Chapter Four:

Paul Van Riper’s Big Victory: Creating Structure for Spontaneity

slide2

Paul K. Van Riper

Born July 5, 1938 (age 71)

LtGenPaul Van Riper

Place of birth Brownsville, Pennsylvania

Allegiance United States of America

Service/branch United States Marine Corps

Years of service 1956-1997

Rank Lieutenant General

Commands held

2nd Battalion, 7th Marines4th Marine RegimentMarine Corps University, President2nd Marine DivisionDirector of Intelligence MCCDC

Battles/wars

Vietnam WarOperation Desert Storm

Awards

Silver Star (2)Legion of MeritBronze Star with Combat "V"Purple Heart Other work Marine Corps Heritage Foundation

slide3

Formidable opponent in Vietnam

  • Physical training in the bush
  • 120 people vs. 9
  • Millenium Challenge ‘02-blue vs red (Wall Street vs Marines)
  • War-take apart adversary’s system: war making capability, economic system, cultural system, personalrelationships and the links between the systems.
  • War used to be “shrouded in fog—point of Millennium Challenge to show with high powered sattellites and sensors and super computers, the fog can be lifted.
slide4

Paul Van Riper-heads Red team believing you cannot lift fog of war.

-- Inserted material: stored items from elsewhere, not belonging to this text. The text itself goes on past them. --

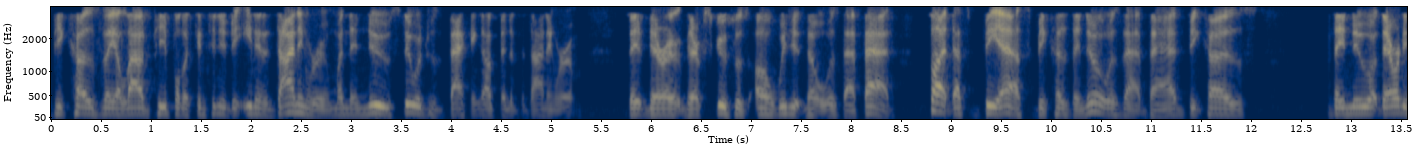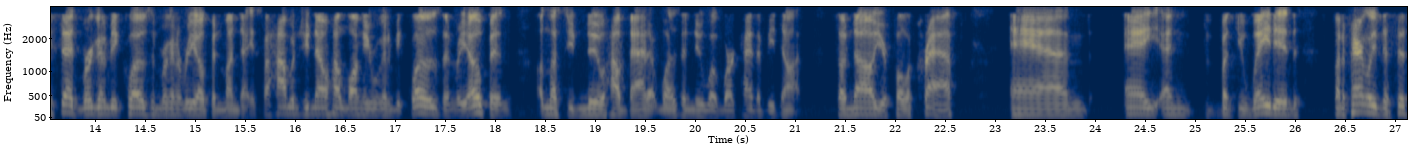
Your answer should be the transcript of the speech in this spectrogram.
because they allowed people to continue to eat in the dining room when they knew sewage was backing up into the dining room. They, their their excuse was, oh, we didn't know it was that bad. But that's BS because they knew it was that bad because they knew they already said we're going to be closed and we're going to reopen Monday. So how would you know how long you were going to be closed and reopened unless you knew how bad it was and knew what work had to be done? So no, you're full of crap, and a and but you waited. But apparently this is,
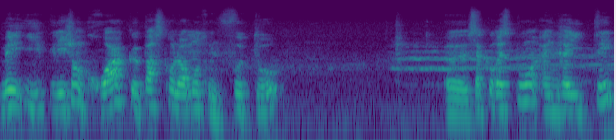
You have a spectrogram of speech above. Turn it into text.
Mais les gens croient que parce qu'on leur montre une photo, euh, ça correspond à une réalité.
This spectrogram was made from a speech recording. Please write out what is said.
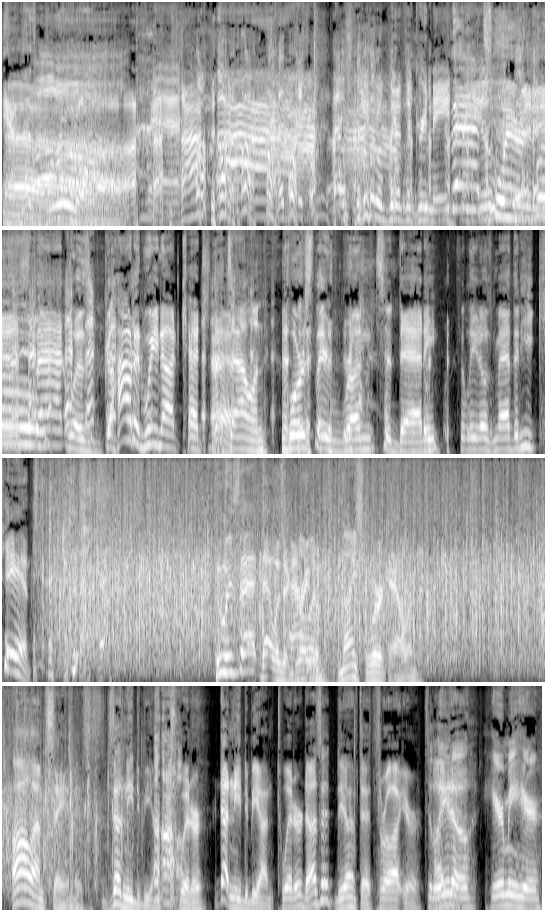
that's Uh, that was a little bit of a grenade That's for you. where it is. That was. How did we not catch that? That's Alan. Of course, they run to Daddy. Toledo's mad that he can't. Who is that? That was a great one. Nice work, Alan. All I'm saying is, it doesn't need to be on oh. Twitter. It doesn't need to be on Twitter, does it? Do you have to throw out your Toledo, hear me here.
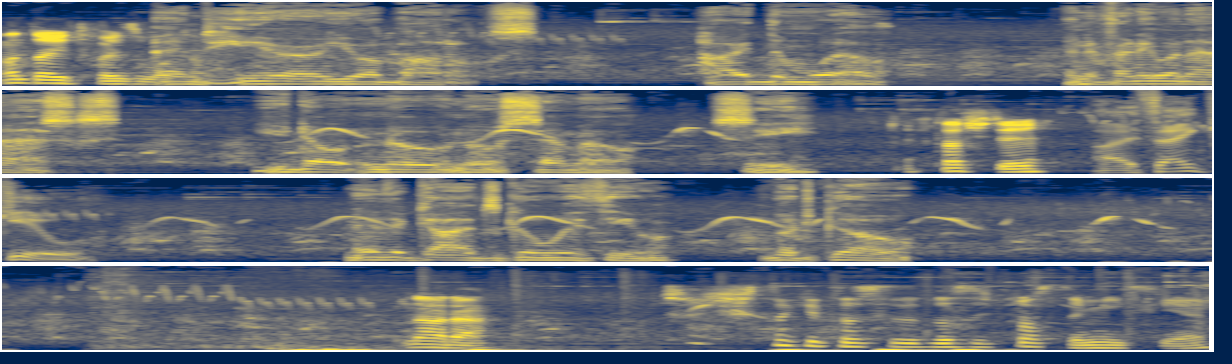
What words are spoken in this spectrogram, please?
Oddaj twoje złoto. And here are your bottles. Hide them well. And if anyone asks, you don't know no Semel. See? Ktoś ty. I thank you. May the gods go with you. But go. Nara. Takie to są dosyć proste misje.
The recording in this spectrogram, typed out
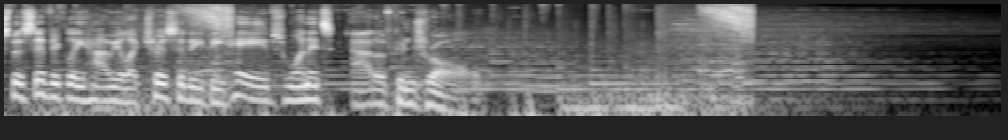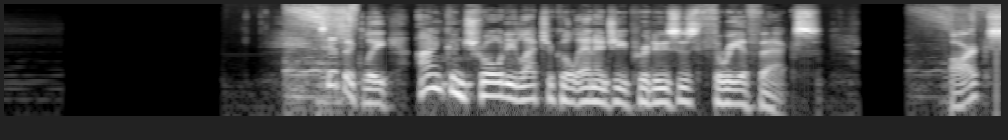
specifically how electricity behaves when it's out of control. Typically, uncontrolled electrical energy produces three effects arcs,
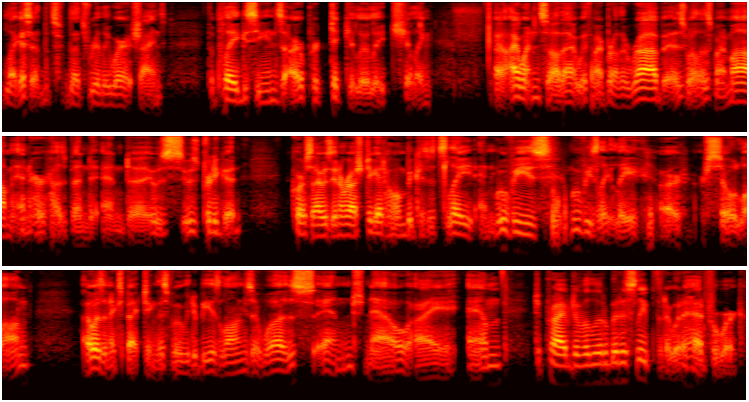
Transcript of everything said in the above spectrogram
like I said, that's that's really where it shines. The plague scenes are particularly chilling. I went and saw that with my brother Rob, as well as my mom and her husband, and uh, it was it was pretty good. Of course, I was in a rush to get home because it's late, and movies movies lately are are so long. I wasn't expecting this movie to be as long as it was, and now I am deprived of a little bit of sleep that I would have had for work.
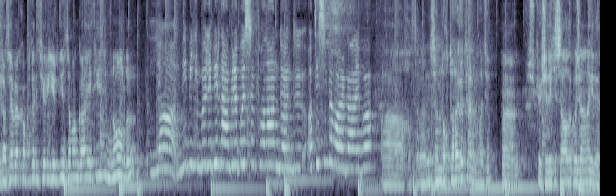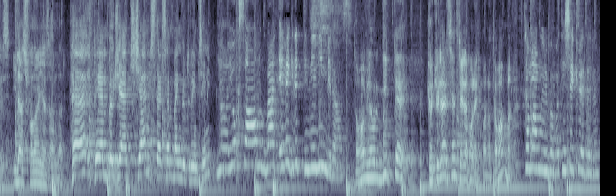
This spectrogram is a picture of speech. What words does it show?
Biraz evvel kapıdan içeri girdiğin zaman gayet iyiydin. Ne oldu? Ya ne bileyim böyle birdenbire başım falan döndü. Ateşim de var galiba. Aa hastalandıysan doktora götürelim bacım. Ha, şu köşedeki sağlık ocağına gideriz. İlaç falan yazarlar. He ipeğim böceğim çiçeğim istersen ben götüreyim seni. Ya yok sağ olun ben eve gidip dinleneyim biraz. Tamam yavrum git de kötülersen telefon et bana tamam mı? Tamam Nuri baba teşekkür ederim.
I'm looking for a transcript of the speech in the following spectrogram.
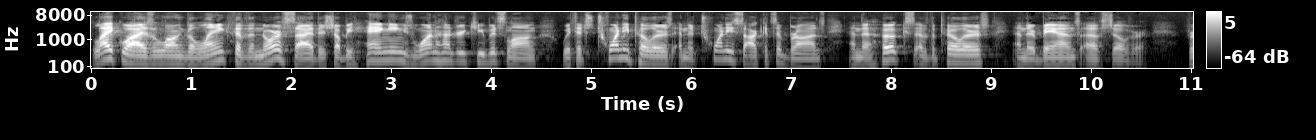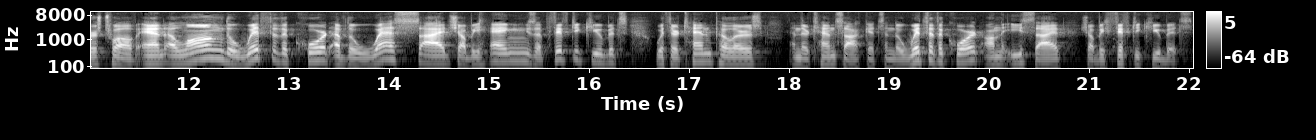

  • Wall St vs Marines-Why Wall Street did so well?
  • Blue team-knocked out microwave towers, cut fiber-optics lines
  • Red did not use cell phones and satellite, they used couriers on motorcycles, messages in prayers, fleet small boats knocked out 16 American ships (rogue commander did what rogue commanders do)
structure of spontaneity
Structure of spontaneity
  • Performing a “Harold”/Improv from an audience “shout out”.
  • Sophisticated decisions on the spur of the moment w/o a script or plot
  • Practice for improv in general, it is not random
  • Bad improvisers block action, good ones develop action.
  • Allowing people to operate without having to explain themselves constantly enables rapid cognition
  • Recognize faces in a police line-up; describe with pen/no
  • Man and son in serious car accident-who is the doctor?
  • Fireman/ESP?
  • Heart attack decision tree/Cook County Hospital? Need ECG, blood pressure, fluid in the lungs and unstable angina (more info is not always the best determining factor and can even be harmful)
two important lessons
Two important lessons:
  • Successful decision making relies on a balance between deliberate and instinctive thinking.
  • In good decision making, frugality matters, less is more (overload of information not good) making rapid cognition possible.
  • You can never know everything (paralysis by analysis)
summary
Summary:
  • Chapter 4: Paul Van Riper’s Big Victory: Creating Structure for Spontaneity
  • “In this chapter, Gladwell outlines another type of problem that can hamper our ability to make accurate decisions -- too much information. In each of the examples that he discusses -- including emergency room triage, improvisational comedy performances, and military war games -- the consideration of too much data can sidetrack decision makers and mire them in a state of confusion.
  • In the case of Paul Van Riper, Gladwell recounts the unorthodox military philosophy of one the country’s most decorated Marine officers. In retirement, Van Riper was asked to play the role of a rogue Middle Eastern leader in a military exercise that served as part of the preparations for the 2003 invasion of the Persian Gulf. The opposing team -- representing the U.S. forces -- came to the exercise with a plethora of data, often interrupting the fighting to engage in long sessions of analysis.
  • Van Riper’s team took the opposite approach, making snap decisions to take bold chances when the opportunity presented itself. In a short time, Van Riper’s team had used this approach to achieve a position of strategic advantage over the U.S. team. Similarly, an emergency room doctor pioneered a way to diagnose heart attacks quickly and with great accuracy -- by using far less information than was standard. Often, Gladwell contends, the best decisions are made by relying on only a few pieces of high-quality information.”